### Work item
Word for word, print out all of the data, omitting every image.

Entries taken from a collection
=== Section Start ===
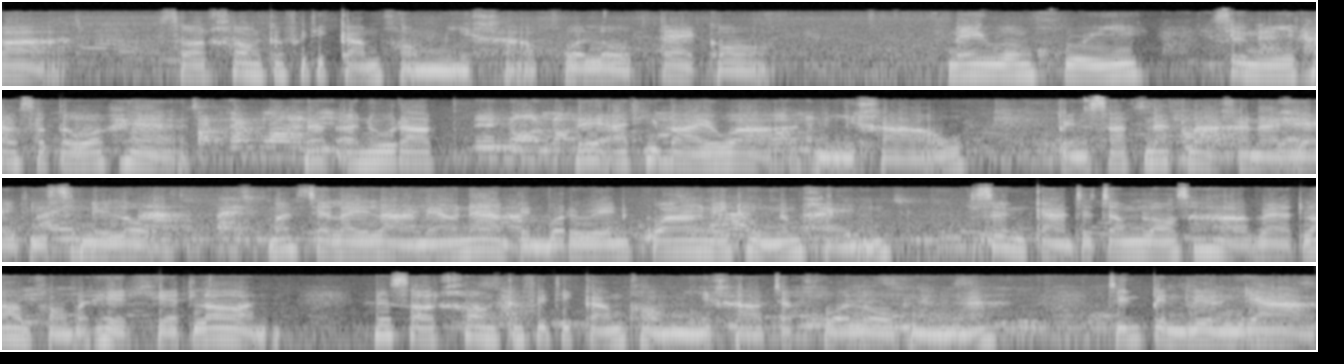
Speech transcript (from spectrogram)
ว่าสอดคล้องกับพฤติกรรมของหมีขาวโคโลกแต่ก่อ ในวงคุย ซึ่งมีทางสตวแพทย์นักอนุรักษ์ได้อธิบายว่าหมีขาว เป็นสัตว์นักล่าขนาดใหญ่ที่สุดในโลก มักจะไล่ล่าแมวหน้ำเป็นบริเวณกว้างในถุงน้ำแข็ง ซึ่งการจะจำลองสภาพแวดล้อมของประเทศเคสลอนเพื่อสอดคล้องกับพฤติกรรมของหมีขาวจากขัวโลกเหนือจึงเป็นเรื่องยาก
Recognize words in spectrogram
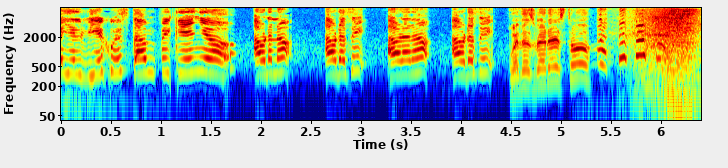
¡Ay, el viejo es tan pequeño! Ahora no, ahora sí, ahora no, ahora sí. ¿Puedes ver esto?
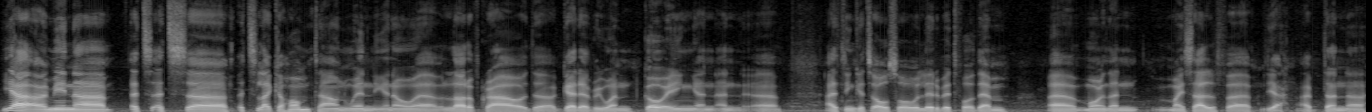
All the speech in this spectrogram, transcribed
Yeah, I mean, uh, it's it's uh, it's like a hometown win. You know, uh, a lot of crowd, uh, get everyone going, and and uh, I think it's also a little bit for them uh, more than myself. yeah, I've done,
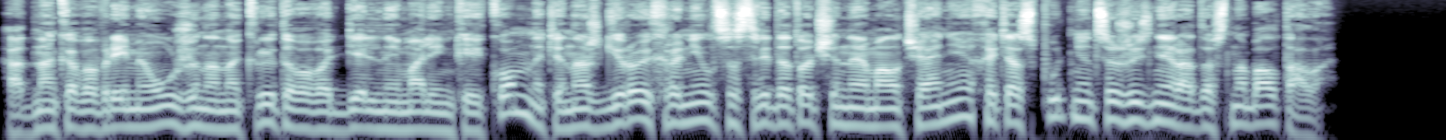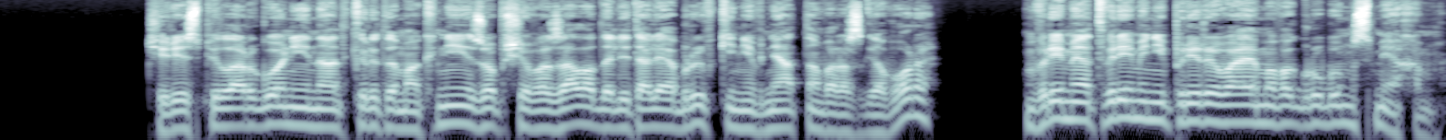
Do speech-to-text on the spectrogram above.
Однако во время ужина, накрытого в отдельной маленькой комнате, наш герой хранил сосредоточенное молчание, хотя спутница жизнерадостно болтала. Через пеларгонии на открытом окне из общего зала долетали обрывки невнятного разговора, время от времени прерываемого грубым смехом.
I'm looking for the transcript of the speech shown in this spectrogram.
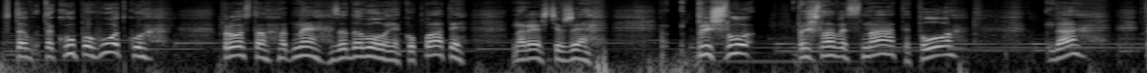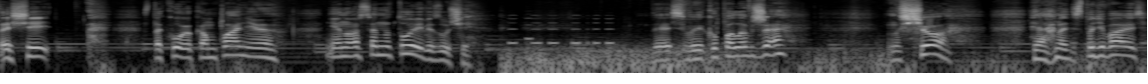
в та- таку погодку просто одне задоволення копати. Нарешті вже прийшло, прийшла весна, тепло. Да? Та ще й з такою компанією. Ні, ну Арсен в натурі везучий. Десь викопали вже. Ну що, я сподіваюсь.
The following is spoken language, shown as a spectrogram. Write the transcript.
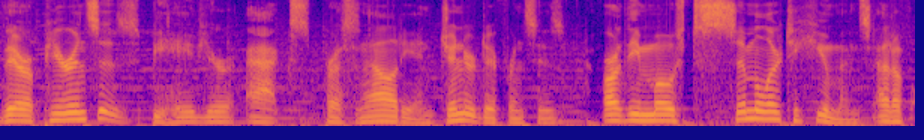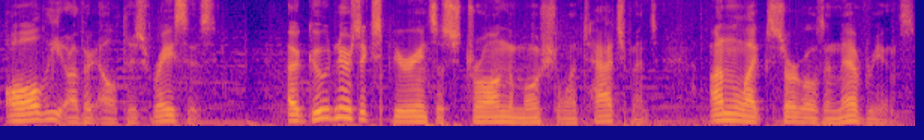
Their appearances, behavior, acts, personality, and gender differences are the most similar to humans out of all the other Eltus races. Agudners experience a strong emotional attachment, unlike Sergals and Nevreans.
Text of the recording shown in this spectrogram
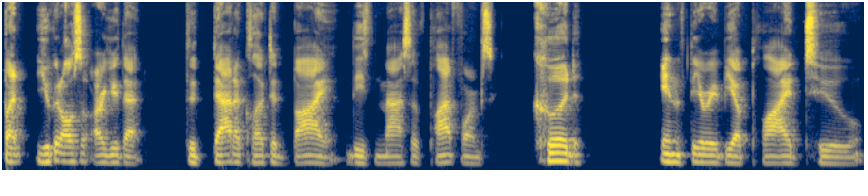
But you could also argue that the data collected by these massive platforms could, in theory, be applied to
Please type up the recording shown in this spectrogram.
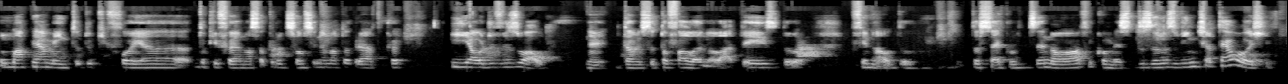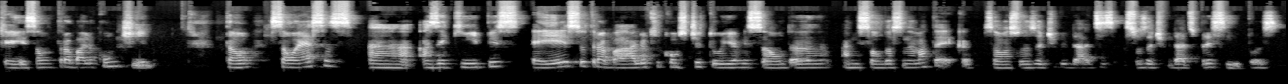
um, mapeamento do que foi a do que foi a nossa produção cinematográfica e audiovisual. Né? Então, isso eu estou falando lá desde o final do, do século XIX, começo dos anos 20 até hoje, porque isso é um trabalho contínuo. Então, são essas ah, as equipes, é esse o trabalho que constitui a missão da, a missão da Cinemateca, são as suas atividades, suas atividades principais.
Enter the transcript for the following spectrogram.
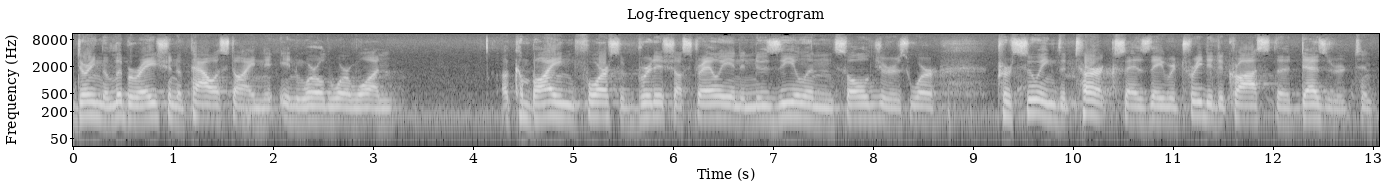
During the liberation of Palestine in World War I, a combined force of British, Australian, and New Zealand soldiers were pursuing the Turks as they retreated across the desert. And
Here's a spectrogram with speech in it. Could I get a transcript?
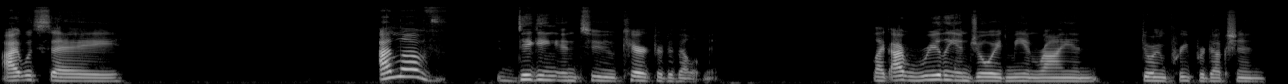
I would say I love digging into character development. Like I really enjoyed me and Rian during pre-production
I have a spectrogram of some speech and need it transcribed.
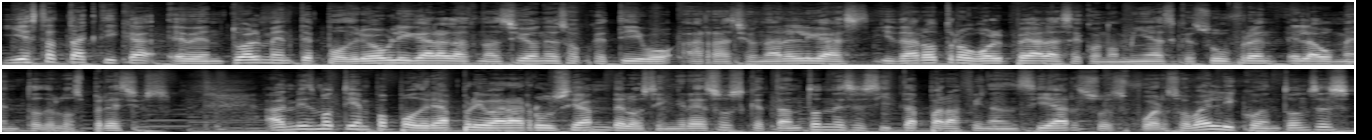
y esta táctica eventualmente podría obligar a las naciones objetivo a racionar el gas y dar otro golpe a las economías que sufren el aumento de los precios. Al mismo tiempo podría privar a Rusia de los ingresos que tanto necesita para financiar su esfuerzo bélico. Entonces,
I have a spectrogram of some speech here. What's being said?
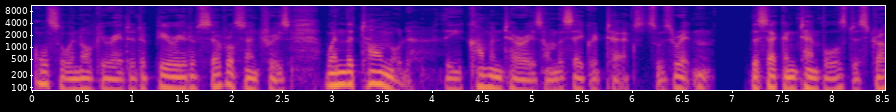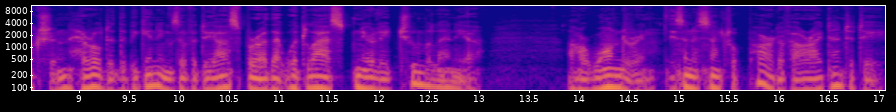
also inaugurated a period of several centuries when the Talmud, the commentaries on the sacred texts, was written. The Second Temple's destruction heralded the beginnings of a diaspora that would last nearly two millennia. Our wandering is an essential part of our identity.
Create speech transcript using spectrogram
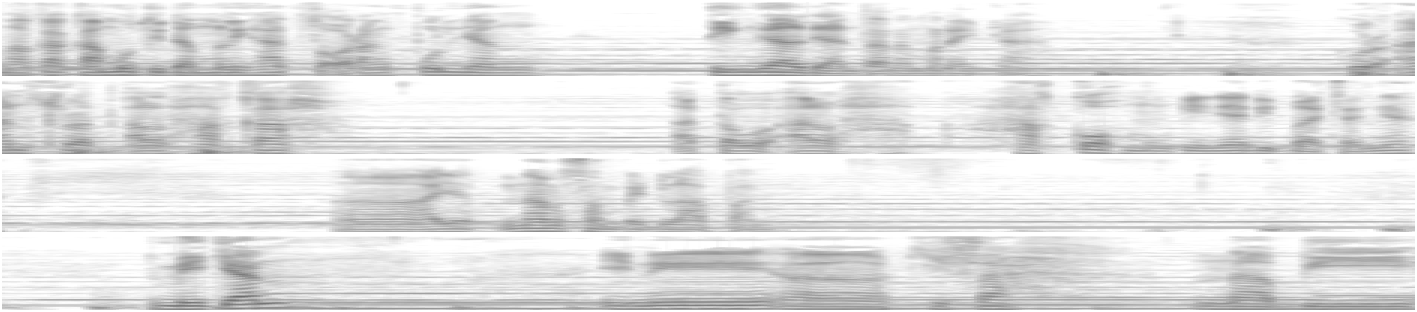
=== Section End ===
### Task answer
Speech transcript (from spectrogram)
ว่าสอดคล้องกับพฤติกรรมของหมีขาวโคโลกแต่ก่อ ในวงคุย ซึ่งมีทางสตวแพทย์นักอนุรักษ์ได้อธิบายว่าหมีขาว เป็นสัตว์นักล่าขนาดใหญ่ที่สุดในโลก มักจะไล่ล่าแมวหน้ำเป็นบริเวณกว้างในถุงน้ำแข็ง ซึ่งการจะจำลองสภาพแวดล้อมของประเทศเคสลอนเพื่อสอดคล้องกับพฤติกรรมของหมีขาวจากขัวโลกเหนือจึงเป็นเรื่องยาก
Recognize words in spectrogram
¡Ay, el viejo es tan pequeño! Ahora no, ahora sí, ahora no, ahora sí. ¿Puedes ver esto?
All the speech in this spectrogram, transcribed
Yeah, I mean, uh, it's it's uh, it's like a hometown win. You know, uh, a lot of crowd, uh, get everyone going, and and uh, I think it's also a little bit for them uh, more than myself. yeah, I've done,
Do speech-to-text on the spectrogram above.
Однако во время ужина, накрытого в отдельной маленькой комнате, наш герой хранил сосредоточенное молчание, хотя спутница жизнерадостно болтала. Через пеларгонии на открытом окне из общего зала долетали обрывки невнятного разговора, время от времени прерываемого грубым смехом.
I'm looking for the transcript of the speech shown in this spectrogram.
в та- таку погодку просто одне задоволення копати. Нарешті вже прийшло, прийшла весна, тепло. Да? Та ще й з такою компанією. Ні, ну Арсен в натурі везучий. Десь викопали вже. Ну що, я сподіваюсь.
The following is spoken language, shown as a spectrogram. Write the transcript.
Their appearances, behavior, acts, personality, and gender differences are the most similar to humans out of all the other Eltus races. Agudners experience a strong emotional attachment, unlike Sergals and Nevreans.
Text of the recording shown in this spectrogram
But you could also argue that the data collected by these massive platforms could, in theory, be applied to
Please type up the recording shown in this spectrogram.
um, mapeamento do que foi a do que foi a nossa produção cinematográfica e audiovisual. Né? Então, isso eu estou falando lá desde o final do, do século XIX, começo dos anos 20 até hoje, porque isso é um trabalho contínuo. Então, são essas ah, as equipes, é esse o trabalho que constitui a missão da, a missão da Cinemateca, são as suas atividades, suas atividades principais.
Enter the transcript for the following spectrogram.
During the liberation of Palestine in World War I, a combined force of British, Australian, and New Zealand soldiers were pursuing the Turks as they retreated across the desert. And
Here's a spectrogram with speech in it. Could I get a transcript?
I would say I love digging into character development. Like I really enjoyed me and Rian during pre-production
I have a spectrogram of some speech and need it transcribed.
y esta táctica eventualmente podría obligar a las naciones objetivo a racionar el gas y dar otro golpe a las economías que sufren el aumento de los precios. Al mismo tiempo podría privar a Rusia de los ingresos que tanto necesita para financiar su esfuerzo bélico. Entonces,
I have a spectrogram of some speech here. What's being said?
also inaugurated a period of several centuries when the Talmud, the commentaries on the sacred texts, was written. The Second Temple's destruction heralded the beginnings of a diaspora that would last nearly two millennia. Our wandering is an essential part of our identity.
Create speech transcript using spectrogram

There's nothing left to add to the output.